53underscore3

I recommend The Goldilocks Planet, it is a very relevant read considering that if this is true, we could see an open Arctic in a decade or two, considering the thinness of Arctic ice.

The last time there was an open Arctic in winter was in the Pliestocene.  Something to really think about, unless one wants water around their knees before they're even ready to think about it.

Here is NOAA's historical monitoring of CO2 levels. Keep these in mind while you're thinking about climate issues:

http://www.esrl.noaa.gov/gmd/c...

DebbieSmith1956
DebbieSmith1956

Weather records in the United States also show that there is a growing number of extreme rain and snow events, despite the fact that the country is suffering from a prolonged drought:

http://viableopposition.blogsp...

These extreme events do not provide precipitation at times when the farming community requires it to ensure good yields.

Its_Not_A_Tax_LOL
Its_Not_A_Tax_LOL

Antarctic ice is now at record high levels, why doesn't this article mention that? 

www dot forbes dot com/sites/jamestaylor/2012/09/19/antarctic-sea-ice-sets-another-record/ 

"Antarctic sea ice has been growing since satellites first began measuring the ice 33 years ago and the sea ice has been above the 33-year average throughout 2012."

DoRightThing
DoRightThing

Look squirrel!

The "record" is not quite a record - it's winter in Antarctica and ice is leaving the continent like rats from a sinking ship. Surface sea water is therefore less saline, so sea ice forms slightly more easily.

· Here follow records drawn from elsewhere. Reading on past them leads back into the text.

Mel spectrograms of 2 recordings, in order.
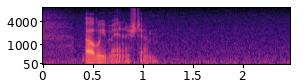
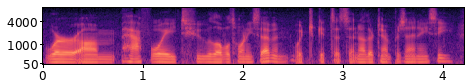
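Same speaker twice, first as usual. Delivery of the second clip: ordinary talk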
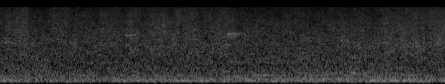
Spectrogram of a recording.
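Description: Steady background hiss of room noise, with no distinct event.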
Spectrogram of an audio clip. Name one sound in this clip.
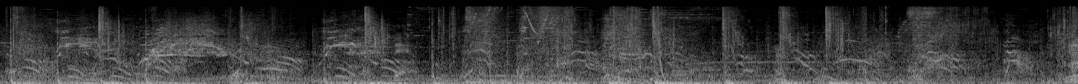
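Fighters grunt and cry out with effort.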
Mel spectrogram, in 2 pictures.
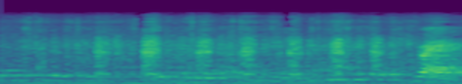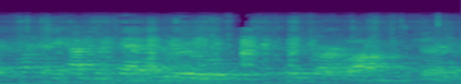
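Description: Dog panting quickly and close to the microphone, about four breaths a second, in the first half, followed by wavering voice-like sounds.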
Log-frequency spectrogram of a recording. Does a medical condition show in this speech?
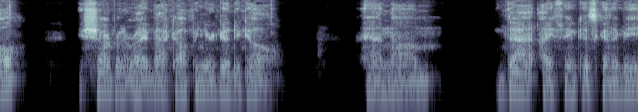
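Yes: ALS; expects to lose voice very soon.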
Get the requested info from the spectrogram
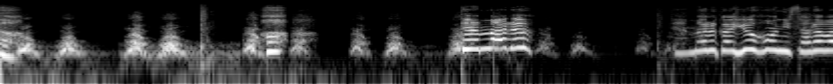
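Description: High, wavering vocal sounds: a string of short breathy sounds, then a brief wavering call, then a longer one held for over a second near the end.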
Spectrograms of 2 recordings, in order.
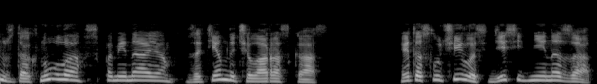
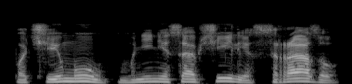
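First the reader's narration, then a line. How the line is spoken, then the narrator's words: Furious hiss. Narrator (Russian): разъяренно прошипел Ланиг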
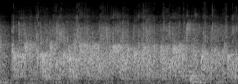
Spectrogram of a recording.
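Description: Audience applause at a water-management forum session on hydropower dams, welcoming the next presenter. A steady, full wash of clapping from a seated crowd holds at an even level throughout, with no talk over it.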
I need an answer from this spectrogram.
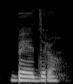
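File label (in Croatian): "bedro", Hrvatski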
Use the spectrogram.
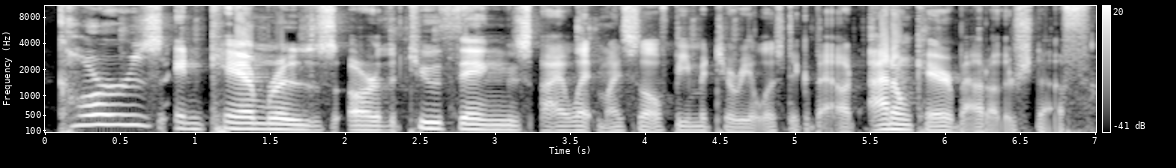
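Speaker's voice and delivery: normal talking voice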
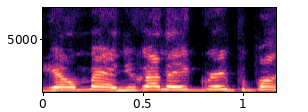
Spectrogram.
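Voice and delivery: put-on Spanish accent, very high. Retelling a man's line from a Grey Poupon commercial: Spanish accent. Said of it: "he was in his Spanish accent like".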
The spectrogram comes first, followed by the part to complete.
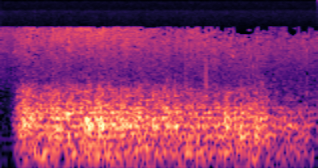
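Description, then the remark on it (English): A deep, continuous rumble of thunder rolls on for a few seconds as a storm approaches, loud and broad with a slight fade toward the end, and no voices over it. “Oh, dear, we're going to have a storm.”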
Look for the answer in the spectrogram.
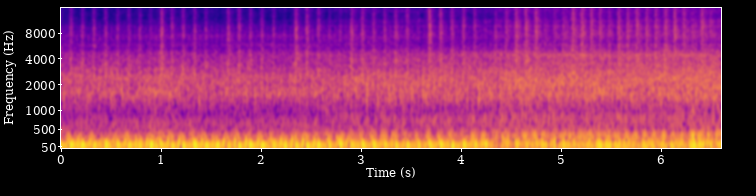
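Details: Weird engine sound: steady idle with a loose, irregular clatter of about two a second over the low beat, source unclear.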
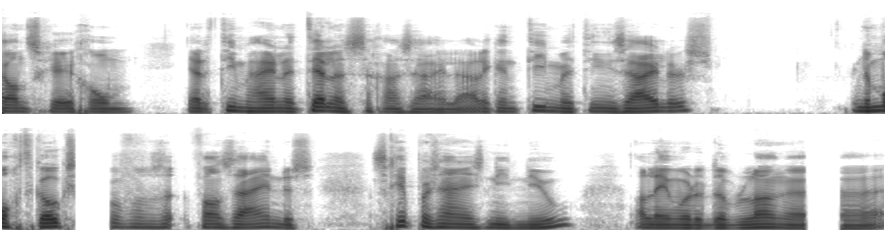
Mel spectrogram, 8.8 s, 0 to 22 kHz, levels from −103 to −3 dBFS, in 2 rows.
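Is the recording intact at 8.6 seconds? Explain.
No, 8.6 s falls right at the tail of a gap in this speech clip. From about 8.41 to 8.61 s there's AAC frame loss with muting: a run of coded frames never reached the decoder, and it filled them with a zeroed spectrum. The overlapping windows fade the sound down into that roughly 0.2 s silence and back up out of it, a length that fits around nine lost frames. It's a soft-edged hole.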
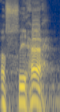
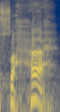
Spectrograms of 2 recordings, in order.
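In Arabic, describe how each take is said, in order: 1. أول حركة ليست الفتحة. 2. يوجد حرف مُشدَّد في الكلمة. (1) "نطقوه على غير ما أراد المؤلف" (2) "هكذا بالتشديد"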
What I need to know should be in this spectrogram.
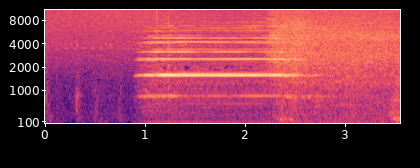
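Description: A steam locomotive whistle blows loudly.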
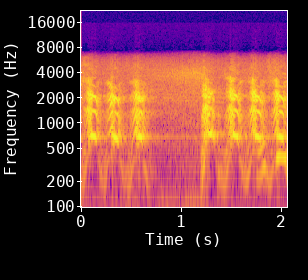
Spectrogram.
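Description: A puppy yapping in short, high-pitched barks: three quick ones, a pause of about half a second, then four more.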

You're not going to like this, but you should read it anyway:

http://tamino.wordpress.com/20...